New Jersey has the highest autism rate in the nation, with one in every 45 children falling somewhere on the spectrum, according to a new report by the Centers for Disease Control and Prevention. This series examines the implications of the growing prevalence of this
disorder and its impact on these children as they age out of high school
and enter adulthood.
The loss of an education entitlement, a drop in services, the struggle to find housing and unemployment woes all plague young people with autism. While state officials passionately work to overcome these setbacks, some parents and advocates believe the system is not ready to handle the flood of people with autism who will soon qualify for adult services.
This year is one of monumental change for Jeremy Myron, who turned 21 this month. After he graduates from Brick Township High School in June, he will embark on a journey to build a life without the castiron entitlements of his youth and the power to fight on his own behalf.
The chance for people with autism to effectively make the transition to adulthood hinges not only on the limited scope of incoming state services, but the real-world experience they gather in high school.
Like many typically developing individuals, people with autism often strive to find good, steady jobs as they enter adulthood.
A blend of housing and support services could mean happiness and security for people with autism, both while their parents are alive and long after they die, according to experts.
Jersey has steadily evolved since the mid-1900s, from a system keen on large-scale, segregated institutions to one that pushes for community-based living.

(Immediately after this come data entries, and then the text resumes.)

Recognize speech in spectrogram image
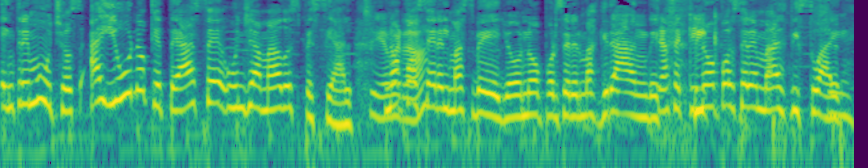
entre muchos, hay uno que te hace un llamado especial. Sí, es no verdad. por ser el más bello, no por ser el más grande, no por ser el más visual. Sí.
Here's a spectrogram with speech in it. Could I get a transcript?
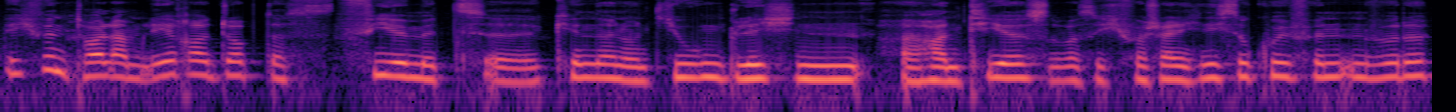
Ich finde toll am Lehrerjob, dass viel mit äh, Kindern und Jugendlichen äh, hantierst, was ich wahrscheinlich nicht so cool finden würde.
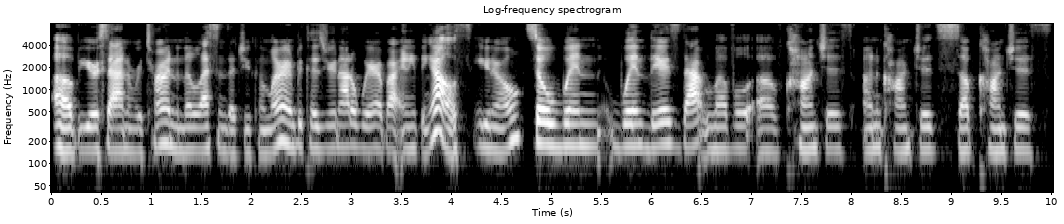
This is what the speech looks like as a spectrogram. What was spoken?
of your Saturn return and the lessons that you can learn because you're not aware about anything else, you know? So when when there's that level of conscious, unconscious, subconscious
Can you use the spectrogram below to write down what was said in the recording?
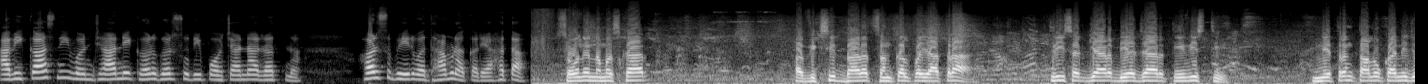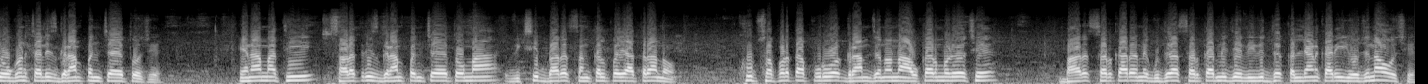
આ વિકાસની વણઝારને ઘર ઘર સુધી પહોંચાડનાર રથના હર્ષભેર વધામણા કર્યા હતા. સૌને નમસ્કાર. આ વિકસિત ભારત સંકલ્પ યાત્રા ત્રીસ અગિયાર બે હજાર ત્રેવીસથી નેત્રંગ તાલુકાની જે ઓગણચાલીસ ગ્રામ પંચાયતો છે, એનામાંથી સાડત્રીસ ગ્રામ પંચાયતોમાં વિકસિત ભારત સંકલ્પ યાત્રાનો ખૂબ સફળતાપૂર્વક ગ્રામજનોનો આવકાર મળ્યો છે. ભારત સરકાર અને ગુજરાત સરકારની જે વિવિધ કલ્યાણકારી યોજનાઓ છે,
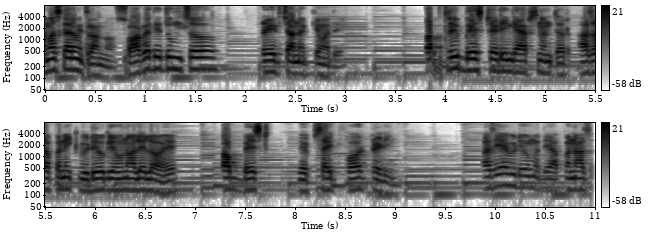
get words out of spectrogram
नमस्कार मित्रांनो स्वागत आहे तुमचं ट्रेड चाणक्यमध्ये. Top three best trading apps नंतर आज आपण एक व्हिडिओ घेऊन आलेलो आहे top best website for trading आज या व्हिडिओमध्ये आपण आज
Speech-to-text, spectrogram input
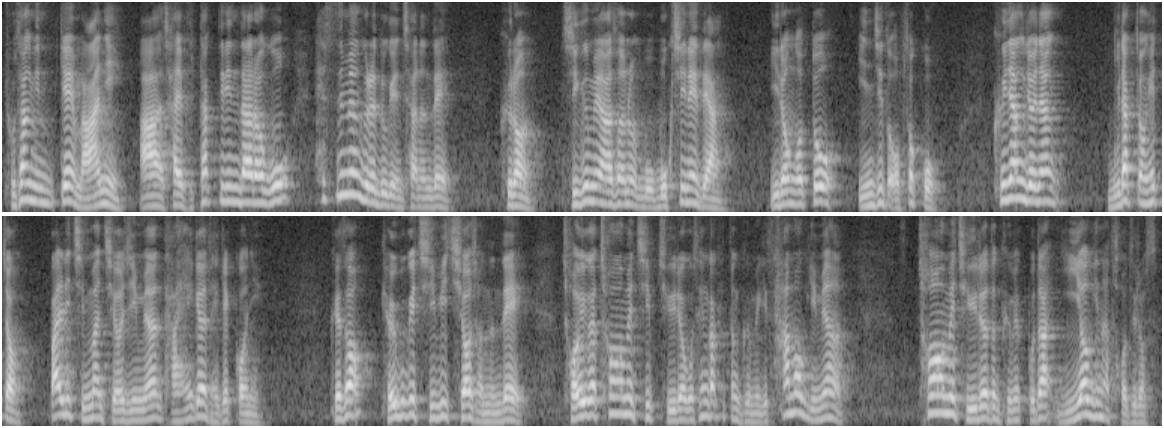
조상님께 많이 아 잘 부탁드린다라고 했으면 그래도 괜찮은데 그런 지금에 와서는 뭐 목신에 대한 이런 것도 인지도 없었고 그냥 저냥 무작정 했죠. 빨리 집만 지어지면 다 해결되겠거니. 그래서 결국에 집이 지어졌는데 저희가 처음에 집 지으려고 생각했던 금액이 3억이면 처음에 지으려던 금액보다 2억이나 더 들었어요.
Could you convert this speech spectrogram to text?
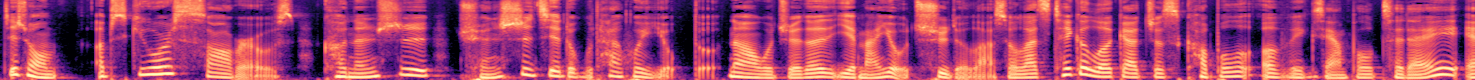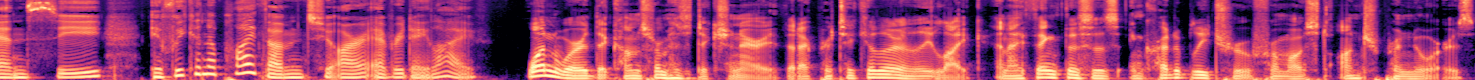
这种。obscure sorrows 可能是全世界都不太会有的。那我觉得也蛮有趣的啦。So let's take a look at just a couple of example today and see if we can apply them to our everyday life. One word that comes from his dictionary that I particularly like, and I think this is incredibly true for most entrepreneurs,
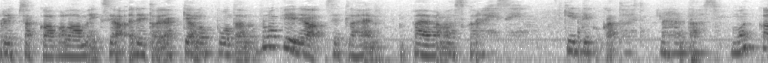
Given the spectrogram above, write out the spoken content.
ripsakkaa valmiiksi ja editoin äkkiä loppuun tämän vlogin ja sit lähden päivän askareisiin. Kiitti kun katsoit. Nähdään taas. Moikka!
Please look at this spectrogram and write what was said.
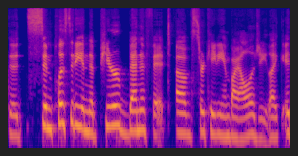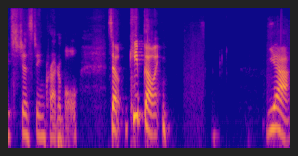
the simplicity and the pure benefit of circadian biology. Like it's just incredible. So keep going. Yeah.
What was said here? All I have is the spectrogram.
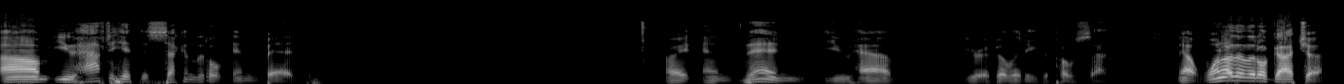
Um, you have to hit this second little embed, right? And then you have your ability to post that. Now, one other little gotcha.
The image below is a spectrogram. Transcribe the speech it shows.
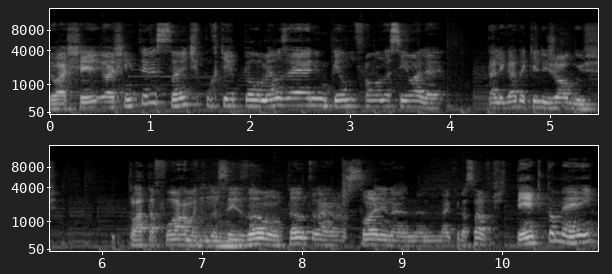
Eu achei, eu achei interessante porque pelo menos é a Nintendo falando assim, olha, tá ligado aqueles jogos plataforma que vocês amam tanto na, na Sony, na, na Microsoft? Tem aqui também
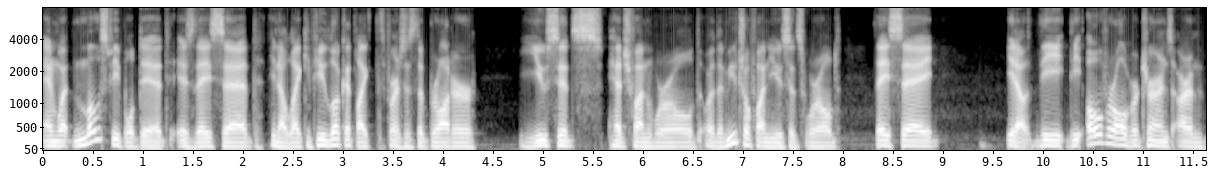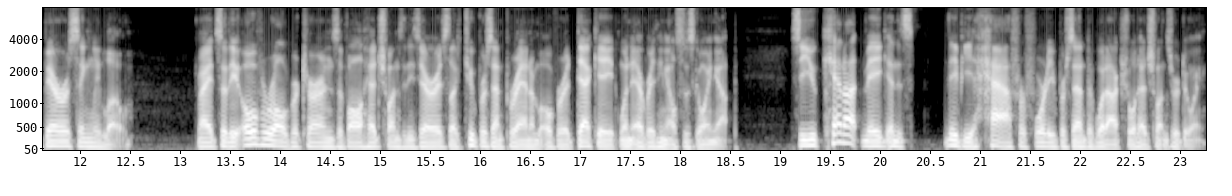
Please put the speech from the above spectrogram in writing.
And what most people did is they said, you know, like if you look at like for instance the broader UCITS hedge fund world or the mutual fund UCITS world, they say, you know, the the overall returns are embarrassingly low, right? So the overall returns of all hedge funds in these areas like two percent per annum over a decade when everything else is going up. So you cannot make, and it's maybe half or forty percent of what actual hedge funds are doing.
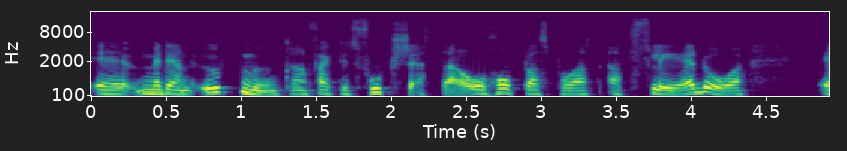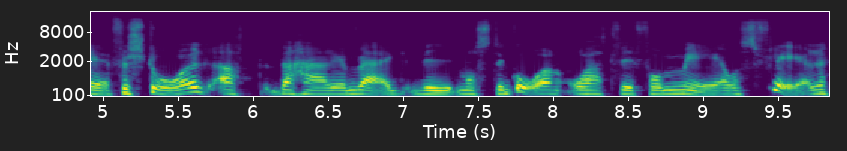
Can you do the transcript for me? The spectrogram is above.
eh, med den uppmuntran faktiskt fortsätta och hoppas på att, att fler då eh, förstår att det här är en väg vi måste gå och att vi får med oss fler.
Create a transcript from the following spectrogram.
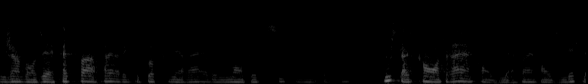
Les gens vont dire faites pas affaire avec les quoi funéraires, ils m'ont fait ci, puis ils m'ont fait ça. Nous, c'était le contraire qu'on voulait faire. On voulait que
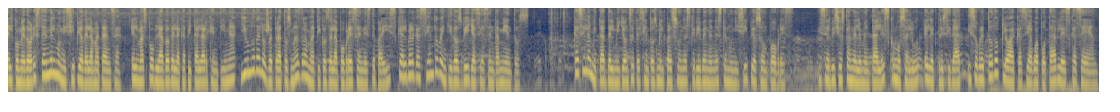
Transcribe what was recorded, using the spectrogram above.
El comedor está en el municipio de La Matanza, el más poblado de la capital argentina y uno de los retratos más dramáticos de la pobreza en este país que alberga 122 villas y asentamientos. Casi la mitad del millón setecientos mil personas que viven en este municipio son pobres. Y servicios tan elementales como salud, electricidad y sobre todo cloacas y agua potable escasean.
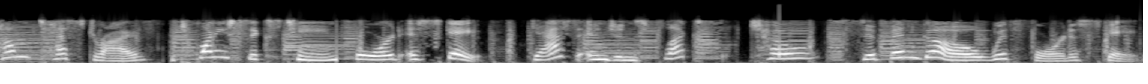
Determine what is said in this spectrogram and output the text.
Come test drive 2016 Ford Escape. Gas engines flex, tow, sip and go with Ford Escape.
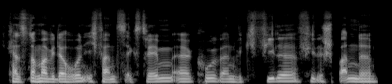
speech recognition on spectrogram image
ich kann es nochmal wiederholen. Ich fand es extrem äh, cool, waren wirklich viele, viele spannende,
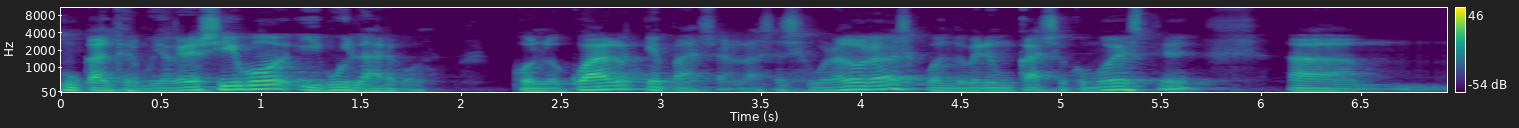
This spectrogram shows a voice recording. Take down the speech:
Un cáncer muy agresivo y muy largo. Con lo cual, ¿qué pasa? Las aseguradoras, cuando ven un caso como este, um,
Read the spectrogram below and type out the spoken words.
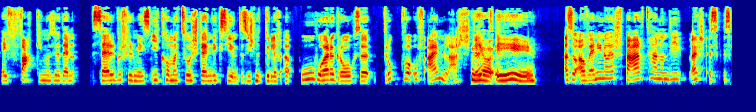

Kevin Petranich doesn’t hit the snooze button on his alarm clock or call in sick to work. His apartment is always in order and his meals freshly prepared. He volunteers and goes to community events on weekends, and enjoys annual vacations far from home.